An APT Would like to Make a Withdrawal – SMBs Targeted by State-Aligned Financial Theft
Apart from espionage, intellectual property theft, and destructive attacks, financially motivated attacks by state-aligned threat actors remain a persistent threat for the financial services sector. APT actors aligned with North Korea have in past years targeted financial services institutions, decentralized finance, and block chain technology with the goal of stealing funds and cryptocurrency. These funds are largely utilized to finance different aspects of North Korea’s governmental operations. In December 2022, Proofpoint observed a medium-sized digital banking institution in the United States receive a phishing campaign from the North Korea-aligned TA444. The email utilized an email sender address that impersonated ABF Capital to deliver a malicious URL that prompted an infection chain leading to the delivery of the CageyChameleon malware. Proofpoint recently published details on TA444 and its upstart mentality in the latter half of 2022.
Figure 3. Example TA444 email lure using salary adjustment themes.
Regional Managed Service Providers Increasingly Targeted by Phishing in APT Supply Chain Attacks
The final emergent trend observed between 2022 and 2023 is the increased level of APT targeting of vulnerable regional managed service providers (MSPs) as a means of initiating supply chain attacks. Regional MSPs often protect hundreds of SMBs that are local to their geography and a number of these maintain limited and often non-enterprise grade cyber security defenses. APT actors appear to have noticed this disparity between the levels of defense provided and the potential opportunities to gain access to desirable end user environments. Accordingly, Proofpoint has observed instances of regional MSPs being targeted in phishing campaigns within geographies that align with the strategic collection requirements of APT actors.

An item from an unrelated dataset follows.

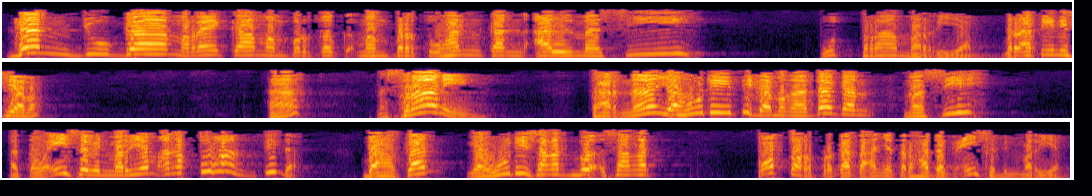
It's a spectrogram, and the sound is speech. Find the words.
Dan juga mereka mempertuhankan Al-Masih putra Maryam. Berarti ini siapa? Hah? Nasrani. Karena Yahudi tidak mengatakan Masih atau Isa bin Maryam anak Tuhan, tidak. Bahkan Yahudi sangat sangat kotor perkataannya terhadap Isa bin Maryam.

In mid-January 2023, Proofpoint researchers observed TA450—publicly known as Muddywater and attributed to Iran’s Ministry of Intelligence and Security—targeting two Israeli regional MSPs and IT support businesses via a phishing email campaign. These emails originated from a compromised email address at an Israeli medium-sized financial services business and included a URL for the cloud hosting provider OneHub. If clicked, this URL delivered a Zip archive that contained a legitimate installer executable file for the remote administration tool Syncro. While Syncro is a legitimate remote administration tool used in businesses, in this context, once installed on the target host, threat actors would be able to utilize the remote administration tool like a remote access trojan and conduct additional intrusion activities, likely through both native tools and proprietary malware.
The targeting of regional MSPs within Israel aligns with TA450’s historic geographic target set. Further this recent campaign indicates TA450 maintains an interest in targeting regional technology providers to gain access to downstream SMB users via supply chain attacks originating against vulnerable regional MSPs.
Figure 4. Example TA450 Syncro infection chain circa January 2023.
An increasingly complex APT phishing landscape, at a glance, indicates that threat actors are avidly looking to target vulnerable SMBs and regional MSPs as part of their state-aligned collections requirements. Proofpoint data over the past year indicates that several nations and well-known APT threat actors are focusing on small and medium businesses alongside governments, militaries, and major corporate entities. Through the compromise of small and medium business infrastructure for use against secondary targets, state-aligned financial theft, and regional MSP supply chain attacks, APT actors pose a tangible risk to SMBs operating today. This research supports business proprietors and regional MSP efforts to acquire agile email phishing protection like Proofpoint Essentials, which have an eye towards detecting targeted attacks as well as preventing spam and discarding high volume threats from cybercrime actors.